#2: Ed Fallon is committed to campaign finance reform. His first priority as Governor will be to pass a Clean Elections law to take the money out of state politics. But Ed Fallon is no hypocrite. He practices what he preaches. He limits his fundraising to $2400 per person and refuses donations from PACs and lobbyists. While the average donation to one of his opponents is the cost of a monthly payment on a Mercedes, Ed's average donation is the cost of dinner for four at Chili's.
#3: Ed Fallon is in touch with the grassroots. They say you can't get elected in Iowa by limiting your fundraising that severely. But Ed does it all the time. In 1992, as a political novice, he defeated a 10-year incumbent for the nomination for State Representative. In 2002, after redistricting took away 70% of his district, he was renominated against two tough opponents with 68% of the vote. How does he do it? By knocking on doors and getting out to meet the voters personally at every opportunity.
#4: Ed Fallon cares about farmers. While Blouin confines his campaign to the big cities and Culver just coasts on his lead, Ed Fallon is out there on a tour of every rural county in the state. An amateur farmer himself, Ed opposes allowing factory farms to flourish in our state and supports sustainable, cooperative farming and making sure that Iowa can feed itself solely with local food systems. The head of 1,000 Friends of Iowa, a group devoted to curbing urban sprawl, he has the most complete and aggressive plan to keep urban growth from spiraling out of control.

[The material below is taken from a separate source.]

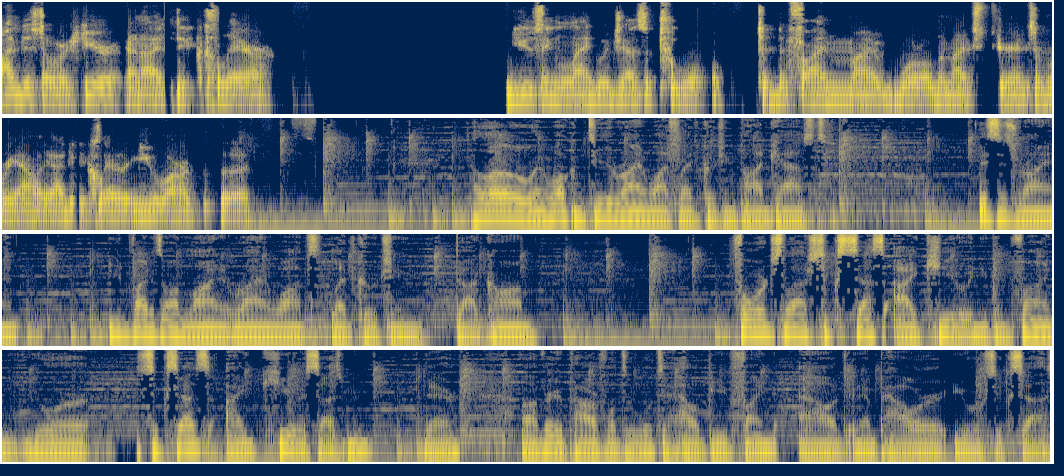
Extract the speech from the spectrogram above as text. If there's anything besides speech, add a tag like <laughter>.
I'm just over here and I declare using language as a tool to define my world and my experience of reality. I declare that you are good. Hello, and welcome to the Ryan Watts Life Coaching Podcast. This is Ryan. You can find us online at ryanwattslifecoaching.com forward slash success IQ, and you can find your success IQ assessment there. A very powerful tool to help you find out and empower your success.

#5: Ed Fallon supports universal health care. Ed is the only candidate for Governor of Iowa who knows what it's like to be unable to afford health insurance. That's why Ed is the only candidate for Governor to support a system of universal, high-quality, single-payer health insurance for every Iowan.
#6: Ed Fallon is for small business and against corporate welfare. While Mike Blouin's Iowa Values Fund diverted $700 million of the state's budget toward bribing big corporations to stay in the state, Ed Fallon was coming up with a plan to encourage small businesses, which won't pack up and leave for Mexico. He supports doing away with the Values Fund and using that money to pay for better education and affordable health care and he wants more funding for Iowa's highly-successful Main Street Program and more money for Small Business Development Centers and the Loan and Credit Guarantee Fund.
#7: Ed Fallon is a believer in equal rights for all. While Chet Culver opposes civil unions and Mike Blouin hedges his position, Ed Fallon is for equal marriage rights for same-sex couples. And Ed Fallon is the only candidate for Governor who is both pro-choice and anti-death penalty. Chet Culver would enact a new death penalty law and Mike Blouin is against a woman's right to choose.
#8: Ed Fallon is the best candidate on the environment. He's sat on the House Environmental Protection Committee for 13 years and his record was enough to earn him the endorsement of the Iowa Sierra Club. He has comprehensive plans to improve the abysmal water quality in Iowa, stop urban sprawl in its tracks, and make Iowa energy independent via alternative fuels by 2015.
#9: Ed Fallon is the only Democratic candidate for Governor attracting moderate Republican votes. Republicans and Independents alike are planning to cross over and vote for Ed Fallon because he supports small business, property tax cuts, and an end to further gun control, and because they respect his integrity and freedom from corporate influence.
#10: Ed Fallon is the only candidate who can make a difference. He's the only one running for Governor who depends on the people, not the powerful, to make his campaign go, so he's the only candidate whose priorities as Governor won't be determined by Big Business and lobbyists. He is a staunchly independent Democrat and his own man.